We put together a line-up for tasting, focusing on Sangiovese and Nebbiolo from South Africa and Italy.
Some technical stuff about Sangiovese (everything from the internet and various publications, of course): The name is derived from the Latin sanguis Jovis, “the blood of Jove” – from the story that the Romans stored wine inside caves in the Mons Jovis – a mountain.
The official home of Sangiovese is Tuscany, but it is planted all over Italy with varying success. The Tuscany region is located in central Italy along the Tyrrhenian Coast.
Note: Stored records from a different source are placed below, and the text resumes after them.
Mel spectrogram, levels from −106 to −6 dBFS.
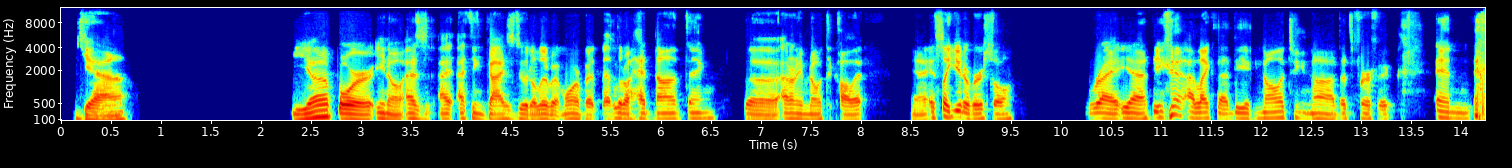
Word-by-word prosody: Yeah. 90 -3 +2 1.7
Yep, 130 +9 +6
or 105 -3 +7
you 120 - +1
know, 100 -3 +1
as 110 -2 -1
I 110 - 0
I 115 - 0
think 110 -3 -6
guys 105 -1 +1
do 110 +1 -1
it 105 - 0
a - - +1
little 110 -1 +1
bit - - -3
more, 110 0 0
but - - -4
that 110 +2 -2
little 120 -3 +2
head 115 -1 -2
nod 115 0 0
thing, 125 +1 -6 0.3
the 100 -3 0
I - - 0
don't 120 -1 +1
even 110 -1 -3
know 105 - -1
what 105 - -5
to - - -17
call 100 0 0
it. 105 - -1 0.5
Yeah, 100 -1 -6
it's 120 +1 -4
like 145 - +4
universal. 110 -5 0 0.7
Right, 115 -1 +2
yeah. 120 -3 +2
becau 170 +9 0
I - - +1
like 125 0 +1
that, 110 -1 -3
"the 120 -1 -1
acknowledging 125 +1 -4
nod," 110 -2 -2
that's 115 - -7
perfect, 110 -2 -5 0.4
and 125 -4 -2
115 Hz, 200 wpm, -25 LUFS, 105-120 Hz, 1.7 s, or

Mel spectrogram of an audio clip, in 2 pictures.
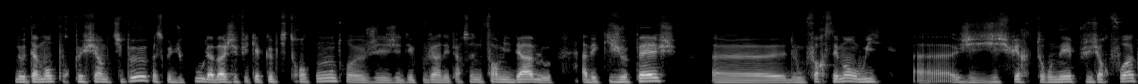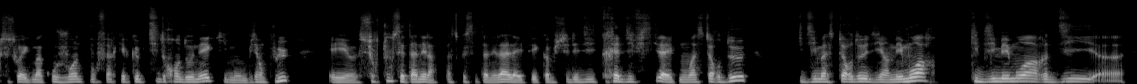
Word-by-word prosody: Notamment 125 +2 +3
pour - - -12
pêcher, 130 +1 0
un 120 - +1
petit 120 +2 -7
peu 175 +6 +5
parce 125 -4 -4
que 120 - -5
du 110 0 -7
coup, 140 +6 -4
là-bas, 120 -1 +8
j'ai 120 -1 -4
fait 105 -1 -10
quelques 125 +1 -1
petites - - -10
rencontres. 140 +4 -3
Heu, 100 -1 -1
j'ai 100 +1 -6
j'ai 100 +1 -7
découvert 110 +2 -2
des 105 - -4
personnes 110 +1 -6
formidables 120 0 +3
ou, 100 -2 -3 0.3
avec 110 -1 -1
qui - - -7
je 115 0 +1
pêche. 150 +7 +7 0.4
Heu, 100 -1 -1
donc 105 0 -7
forcément 135 +2 0
oui, 125 -2 -1 0.3
heu, - - -6
j'y 105 -1 -4
j'y 100 +2 -5
suis 125 +4 0
retourné 120 +1 -1
plusieurs 120 -2 -4
fois, 145 +2 +2
que - - -10
ce 115 - -9
soit - - +1
avec 110 0 -2
ma 110 - 0
conjointe 120 +2 -3
pour 115 -2 -10
faire 120 0 -6
quelques 130 0 -3
petites 125 +1 -10
randonnées, 130 +3 +1
qui 155 - -13
m'ont 100 -2 -4
bien 105 +3 -4
plu 165 - -1 0.4
et 105 0 0
heu, 95 - -3
surtout 130 +9 -5
cette 130 -4 0
année-là, 110 -3 +2
parce 115 -3 -10
que - - -10
cette 105 - -16
année-là, 110 +3 +3
elle 110 - +5
a - - +3
été 100 +3 -4
comme 110 - -4
je 100 - -7
te - - -7
l'ai 110 0 -3
dit 115 0 -6
très 140 - +3
difficile 120 -2 -4
avec 110 - +4
mon 110 - -3
Master 110 0 0
2. 185 - +2 0.5
Qui - - -11
dit 120 +3 -4
Master 125 -1 +2
2 135 +2 +3
dit 115 -1 -3
un 110 - +1
mémoire. 155 +11 +4 0.3
Qui 145 - -2
dit 125 +2 -1
mémoire 140 -3 +3
dit, 130 +3 -3
heu, - - -6
115 Hz, 235 wpm, -27 LUFS, 105-130 Hz, 0.5 s, là-bas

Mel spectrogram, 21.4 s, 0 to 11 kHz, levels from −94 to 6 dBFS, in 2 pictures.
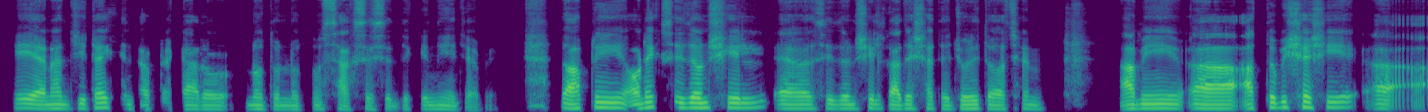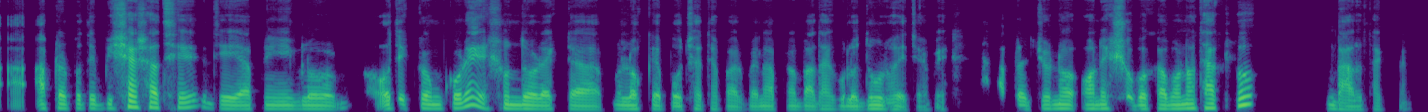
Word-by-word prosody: এই 130 - +2
এনার্জি 120 +1 0
টাই 145 - +5
কিন্তু 120 -2 -12
আপনাকে 105 - -15
আরো 105 0 -1 0.3
নতুন, 105 -1 -3
নতুন 100 +2 -8
সাকসেস 105 +1 -3
এর 95 - -7
দিকে - - -10
নিয়ে 105 -3 -3
যাবে। 80 -2 -11 0.5
তো - - -7
আপনি 150 +3 +1 0.3
অনেক 155 +1 +3
সৃজনশীল 145 -1 +3 0.3
এ - - +4 0.2
সৃজনশীল 120 0 -1
কাজের 115 +1 +3
সাথে 115 -2 -4
জড়িত 115 0 +1
আছেন। 115 +2 -7 0.7
আমি 125 +1 +4 0.4
আ - - +7 0.3
আত্মবিশ্বাসী 150 +2 +2 0.3
আ - - +4 0.3
আ - - -9 0.2
আপনার 125 - -1
প্রতি 125 0 -3
বিশ্বাস 155 +6 +5
আছে 145 +1 -3 0.2
যে, 115 - -1 0.2
আপনি 110 - -8
এগুলো 105 0 -1 0.5
অতিক্রম 120 -2 -1
করে 130 - +4 0.2
সুন্দর 115 -2 +3
একটা 105 - -2 0.4
লক্ষ্যে 105 - -1
পৌঁছাতে 95 - -5
পারবেন। 90 0 -6
আপনার 95 0 -9
বাধাগুলো 95 0 -3
দূর 110 -1 +2
হয়ে 100 - -3
যাবে। - - -14 0.5
আপনার 110 -2 -4
জন্য 115 +1 -2 0.2
অনেক 115 0 0
শুভকামনা 115 +2 +1
থাকলো। 135 - +2 0.7
ভালো 90 -1 -2
থাকবেন। - - -16
115 Hz, 150 wpm, -25 LUFS, 105-125 Hz, 0.7 s, আ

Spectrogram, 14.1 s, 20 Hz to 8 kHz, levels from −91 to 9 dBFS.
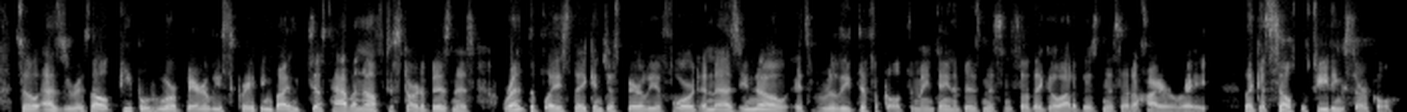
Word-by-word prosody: so 130 -2 +3
as 130 0 +2
a 130 - -2
result, 130 +3 +4
people 150 -6 -1
who 140 +4 0
are 130 - +5
barely 130 +4 0
scraping 135 0 -1
by 120 0 +4
who 120 +1 -3
just 215 -7 0
have 165 -1 +4
enough 145 -4 +2
to - - -13
start 125 -3 -2
a 125 - -1
business, 115 -6 0 0.3
rent 130 +3 +5
the - - -2
place 115 -1 +2
they 125 -2 +2
can 115 -1 -2
just 120 -1 -5
barely 115 -1 +1
afford, 120 +1 0
and 120 0 0
as 115 0 +1
you 125 - -2
know, 130 -5 +4
it's 110 - -5
really 120 0 0
difficult 105 -3 -5
to - - -13
maintain 110 +1 -3
a - - -7
business, 110 -2 -5
and 100 - -12
so 105 - -3
they 105 0 -2
go 100 0 0
out 100 0 +2
of - - -4
business 100 0 -6
at 100 - -3
a - - -1
higher 100 -3 -1
rate, - - -3 0.3
like - - +1
a - - -2
self-defeating 115 -6 +1
circle. 105 - -6
120 Hz, 220 wpm, -24 LUFS, 110-130 Hz, 0.3 s, are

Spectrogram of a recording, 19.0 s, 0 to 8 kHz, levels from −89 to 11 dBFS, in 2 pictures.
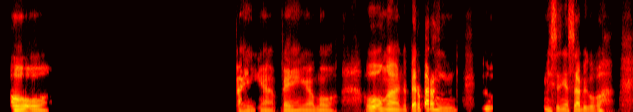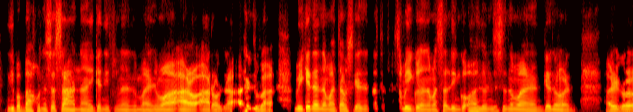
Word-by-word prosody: Oo. 100 -5 +4 2.8
Pahinga, 85 -1 -5
pahinga 90 -2 -4
mo. 85 -1 -7 0.4
Oo 145 +3 +3
nga, 105 -5 +3
ano? 100 - -9
Pero 195 - +4
parang 215 0 +4
hin 185 -2 -7 0.5
lo 135 0 -6 0.8
minsan 120 0 -6
nga 140 - -4
sabi 100 0 +1
ko, 105 0 -7
"Ah, - - -6 0.4
hindi 145 +1 -1
pa 155 - +1
ba 140 -1 +2
ako 145 +1 -6
nasasanay 125 0 0
ganito 125 -2 -5
na 125 -1 -5
naman 120 0 -5
yung 130 - -3
mga 115 - +6
araw-araw 105 +1 +5
na 95 - 0
ano, - - +4
di - - -3
ba, - - +2 0.4
weekend 140 +2 +5
na 140 - +5
naman 140 +2 -1
tapos 140 -1 -1
ganito," 130 -3 -2 0.4
sabihin 135 -2 +1
ko - - +5
na 125 - 0
naman 125 0 -2
sa 130 -2 -3
Linggo, 125 +1 -3
"Ah, 160 - 0
Lunes 140 0 -6
na 140 - -6
naman," 140 0 -1
gano'n. 105 -5 -1 0.4
Sabi 120 -1 +2
ko 120 - -1
125 Hz, 155 wpm, -27 LUFS, 105-140 Hz, 2.8 s, mga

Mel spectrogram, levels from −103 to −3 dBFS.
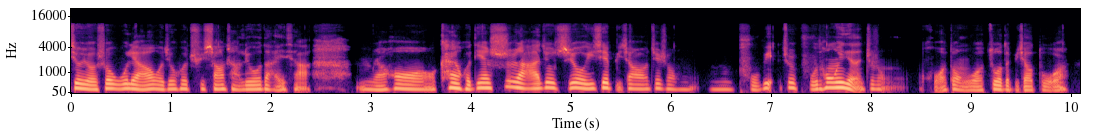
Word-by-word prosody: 就 195 -3 +5
有 160 -3 +3
时 150 - -4
候 185 - +6
无 175 +1 +1
聊， 165 -1 +3
我 160 - 0
就 165 +1 -2
会 175 - -1
去 165 +1 -9
商 165 +1 +2
场 155 -3 -5
溜 155 +1 +1
达 160 -3 -4
一 - - -3
下， - - -6 0.4
嗯， 155 - -7
然 140 0 -2
后 165 -3 +1
看 210 -2 +4
会 165 - 0
儿 - - +2
电 205 +5 +3
视 240 +4 -2
啊， 205 -3 +3
就 210 +1 +2
只 195 +2 +1
有 200 -3 +4
一 180 - +1
些 210 +3 +3
比 - - -12
较 170 -1 -3
这 190 +2 -4
种， 160 -2 -9 0.2
嗯， 150 -1 -9
普 140 - -9
遍 195 +6 -2
就 210 +3 -2
是 185 - -10
普 155 0 -3
通 215 +5 +5
一 - - +8
点 185 - +4
的 - - -4
这 170 - -7
种 165 +4 -9 0.2
活 155 -3 -7
动， 140 -4 -3
我 130 0 -2
做 155 +2 +1
得 140 - -3
比 135 - -13
较 130 0 -1
多。 130 -2 -4
165 Hz, 320 characters per minute, -24 LUFS, 150-185 Hz, 0.4 s, 一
It is home to the regions of Chianti and Brunello di Montalcino where the wines are primarily made with Sangiovese.
Serious decanting – necessary for the young Italians More
Accommodation 4 star, Cape Winelands, Earth Hour, mini bar, Spier Hotel, swimming pool, village style, Wine Bar, Winelands
“Village-style buildings clustered around swimming pools and lush green lawns” hardly sound like a description of a 155-room 4 star hotel in the Winelands. It sounds more like an upmarket suburb that canny developers will advertise as “a young family’s dream” and “pedestrian friendly”.
This is the home of Spier Hotel; where rolling lawns, gardens and walkways connect the rooms with the reception area, lounge, bar, terrace and restaurant. The hotel is a pioneer in responsible tourism and was one of the first in South Africa to be awarded the Fair Trade in Tourism SA accreditation in 2004.
The rooms are spacious and the bed oh-so comfortable; almost making you forget about the swimming pool under your window! All the amenities you expect from a 4 star hotel are there: mini-bar, satellite television, air conditioning, room service and kick-ass water pressure in the shower. After a busy day exploring Spier, we were exhausted and our room gave us a safe, cool and comfortable haven that we did not want to leave for dinner. More